Deaths “associated with Covid-19” were estimated at more than 337,000 as of March 15, according to excess mortality figures released by the government.
But after a surge in infections in January, the number of deaths and hospitalizations fell for 20 straight weeks.
“The pandemic continues to lose steam,” President Andres Manuel Lopez Obrador said this week, adding that there was no reason to fear a major resurgence.
– Natural immunity –
On January 20, Mexico recorded a peak of about 1,800 deaths per day, with an average of 1,180 deaths per day during the previous week.
This has now fallen to an average of around 200 per day.
“Many people have already been infected and are immune. There are fewer people left to be infected with the virus,” Macias said.
Another major factor is that many of those most at risk over the age of 60 have now been vaccinated.
In May, the government also started vaccinating people aged 50 to 59 and said it expects vaccine stocks to increase in the coming weeks.
Mexico’s health regulator on Thursday added the Johnson & Johnson vaccine to the list of vaccines approved for emergency use.
“Although the vaccination is slow, it gradually strengthens immunity,” Macias said.
The government aims to have everyone over 18 vaccinated by October.
So far, more than 20 million people, or 22% of all adults, have received at least one dose of the coronavirus vaccine and around 12 million are fully vaccinated, according to the health ministry.
Others have gone to the United States to be vaccinated, taking advantage of its more advanced vaccination campaign, which is said to have also helped reduce cross-border infections.
The fact that “the United States is in control of the epidemic also benefits us,” said Mauricio Rodriguez, a member of a commission set up by the National Autonomous University of Mexico (UNAM) to monitor the pandemic.
The onset of spring is also believed to have helped as coronaviruses spread more easily in winter, experts have said.
– Caribbean Hotspot –
Mexico has recorded 2.4 million confirmed cases of Covid-19, of which nearly 17,000 are active.
But it’s believed to be just the tip of the iceberg due to limited testing in the country of 126 million people.
Malaquias Lopez, an epidemiologist at UNAM, said infections could now occur in younger people who do not require hospitalization because they do not become seriously ill.
“It is very difficult to interpret the numbers in Mexico because very little testing is done,” he said.

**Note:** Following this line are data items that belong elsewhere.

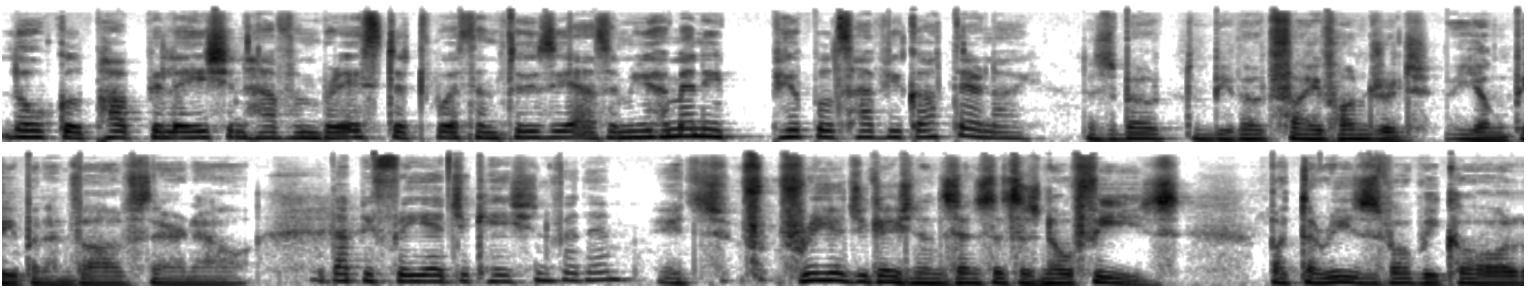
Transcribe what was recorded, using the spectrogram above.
local population have embraced it with enthusiasm. You, how many pupils have you got there now? There's about be about 500 young people involved there now. Would that be free education for them? It's f- free education in the sense that there's no fees, but there is what we call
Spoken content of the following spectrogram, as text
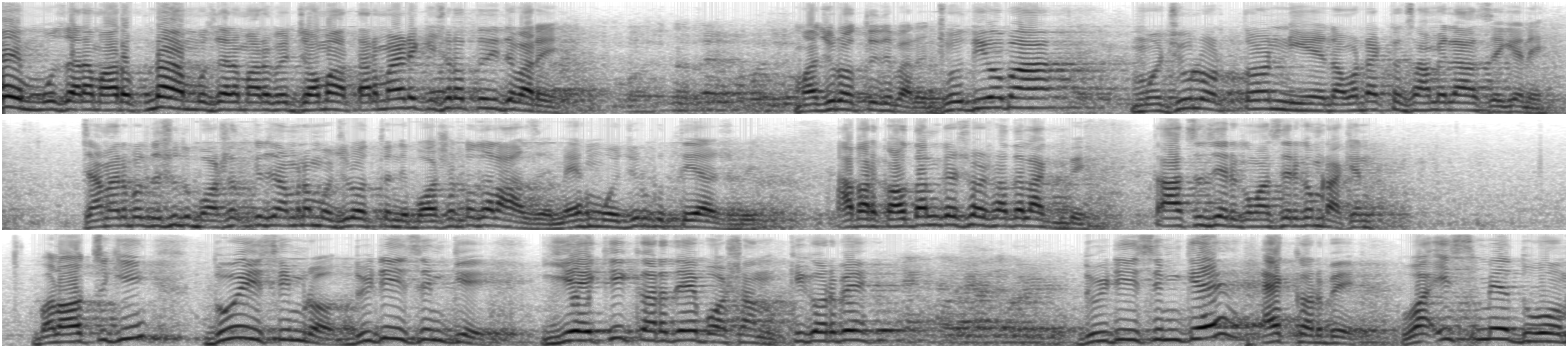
এই মুজার মারুফ না, মুজার মারুফের জমা, তার মানে কিসের অর্থ দিতে পারে? মাজুল অর্থ দিতে পারে। যদিও বা মজুল অর্থ নিয়ে নেওয়াটা একটা ঝামেলা আছে এখানে। ঝামেলা বলতে শুধু বসাতকে যে আমরা মজুর অর্থ নিই বসাটা তাহলে আসবে মেহ মজুর করতে আসবে। আবার কদানকে সাথে লাগবে। তা আছে যেরকম, আছে এরকম রাখেন। বলা হচ্ছে কি, দুই ইসিমর, দুইটি ইসিমকে ইয়ে কি কর দে বসান? কি করবে? দুইটি ইসিমকে এক করবে। ওয়া ইসমে দুম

This month, Mexico City rose to yellow status, the second lowest of the country’s four traffic light systems, which led to further easing of pandemic restrictions.
The government authorized the return of schoolchildren to classrooms in the capital from June 7.
Fans have been allowed to return to baseball and football games in limited numbers, and legendary Mexican wrestlers “lucha libre” are once again performing in front of spectators in the capital.
A hotspot of the virus is the southeastern state of Quintana Roo, home to a series of Caribbean resorts, where rising infections have increased the risk of a return to strict lockdown measures.
© 2021 AFP